Exercise brief » Whenever a line below holds the word "speech", copy that line.

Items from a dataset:

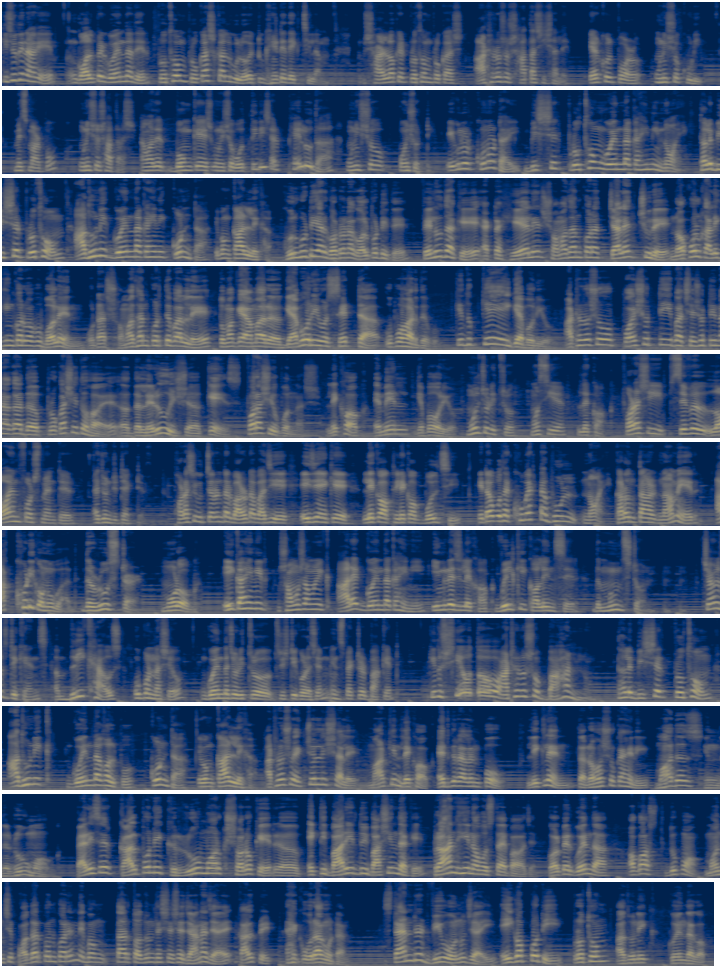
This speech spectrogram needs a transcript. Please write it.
কিছুদিন আগে গল্পের গোয়েন্দাদের প্রথম প্রকাশকালগুলো একটু ঘেঁটে দেখছিলাম। শার্লকের প্রথম প্রকাশ আঠেরোশো সাতাশি সালে এরকুল পর উনিশশো কুড়ি। মিস মার্পো উনিশশো সাতাশ, আমাদের বোমকেশ উনিশশো বত্রিশ আর ফেলুদা উনিশশো পঁয়ষট্টি। এগুলোর কোনোটাই বিশ্বের প্রথম গোয়েন্দা কাহিনী নয়। তাহলে বিশ্বের প্রথম আধুনিক গোয়েন্দা কাহিনী কোনটা এবং কার লেখা? ঘুরঘুটিয়ার ঘটনা গল্পটিতে ফেলুদাকে একটা হেয়ালির সমাধান করার চ্যালেঞ্জ ছুড়ে নকল কালীকিঙ্কর বাবু বলেন, ওটার সমাধান করতে পারলে তোমাকে আমার গ্যাবোরিওর সেটটা উপহার দেব। কিন্তু কে এই গ্যাবোরিও আঠারোশো পঁয়ষট্টি বা ছেষট্টি নাগাদ প্রকাশিত হয় দ্য লেরুজ কেস, ফরাসি উপন্যাস। লেখক এমিল গ্যাবোরিও মূল চরিত্র মসিয়ে লেকক, ফরাসি সিভিল ল এনফোর্সমেন্টের একজন ডিটেকটিভ। ফরাসি উচ্চারণটার বারোটা বাজিয়ে এই যে একে লেখক লেখক বলছি, এটাও বোধহয় খুব একটা ভুল নয়, কারণ তার নামের আক্ষরিক অনুবাদ দ্য রুস্টার, মোরগ এই কাহিনীর সমসাময়িক আরেক গোয়েন্দা কাহিনী ইংরেজ লেখক Wilkie কলিন্সের the Moonstone. Charles Dickens Bleak House উপন্যাসেও গোয়েন্দা চরিত্র সৃষ্টি করেছেন ইন্সপেক্টর বাকেট। কিন্তু সেও তো আঠেরোশো বাহান্ন। তাহলে বিশ্বের প্রথম আধুনিক গোয়েন্দা গল্প কোনটা এবং কার লেখা? আঠারোশো একচল্লিশ সালে মার্কিন লেখক এডগার অ্যালান পো লিখলেন তার রহস্য কাহিনী murders in the rue morgue প্যারিসের কাল্পনিক রুমর্ক সড়কের একটি বাড়ির দুই বাসিন্দাকে প্রাণহীন অবস্থায় পাওয়া যায়। গল্পের গোয়েন্দা অগস্ট দুপঁ মঞ্চে পদার্পণ করেন এবং তার তদন্তের শেষে জানা যায়, কালপ্রিট এক ওরাং ওটাং স্ট্যান্ডার্ড ভিউ অনুযায়ী এই গপ্পটি প্রথম আধুনিক গোয়েন্দা গপ্প।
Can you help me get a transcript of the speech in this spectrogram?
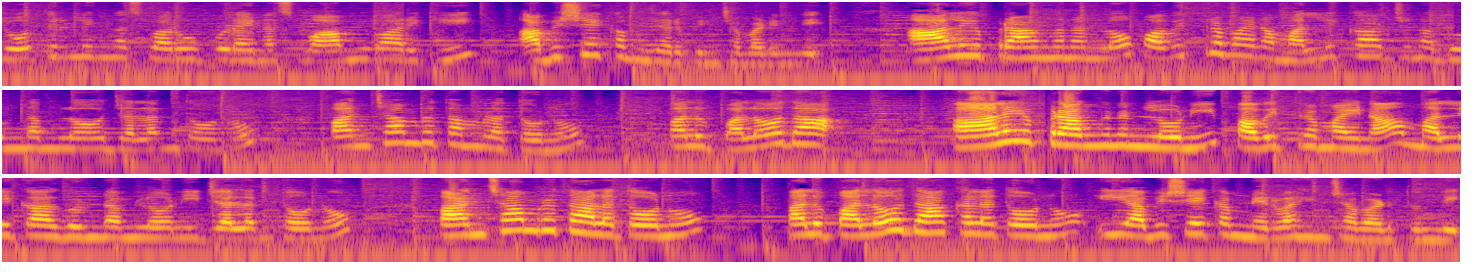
జ్యోతిర్లింగ స్వరూపుడైన స్వామివారికి అభిషేకం జరిపించబడింది. ఆలయ ప్రాంగణంలో పవిత్రమైన మల్లికార్జున గుండంలో జలంతోనూ పంచామృతములతోనూ పలు పలోదా ఆలయ ప్రాంగణంలోని పవిత్రమైన మల్లికా గుండంలోని జలంతోనూ పంచామృతాలతోనూ పలు పలోదాకలతోనూ ఈ అభిషేకం నిర్వహించబడుతుంది.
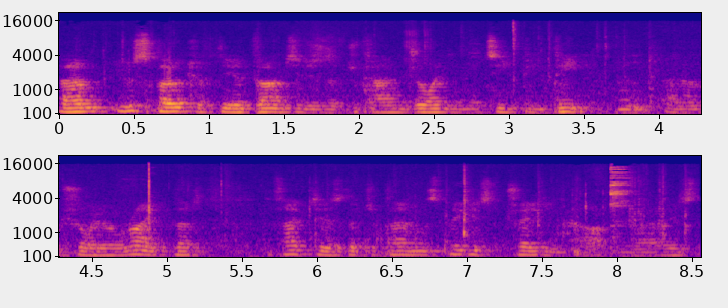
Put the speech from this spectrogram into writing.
Um, you spoke of the advantages of Japan joining the TPP, Mm. and I'm sure you're right, but the fact is that Japan's biggest trading partner is,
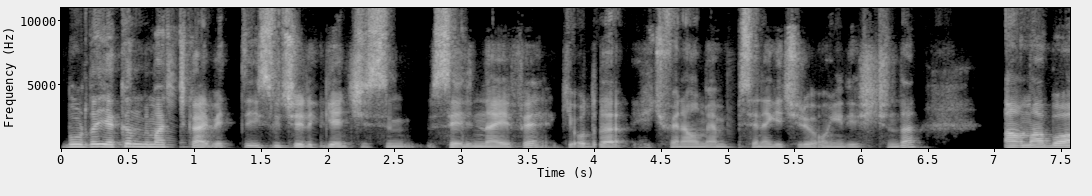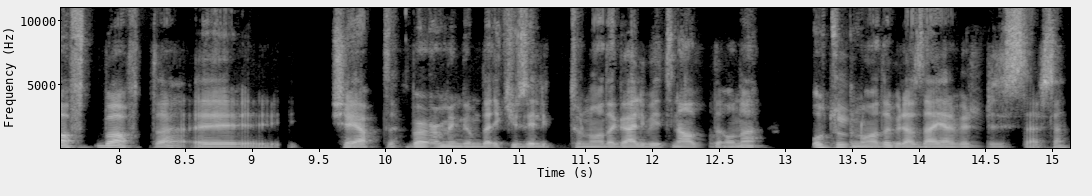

Problem solution »
This speech spectrogram needs a transcript. Please write it.
Can you help me get a transcript of the speech in this spectrogram?
Put the speech from this spectrogram into writing.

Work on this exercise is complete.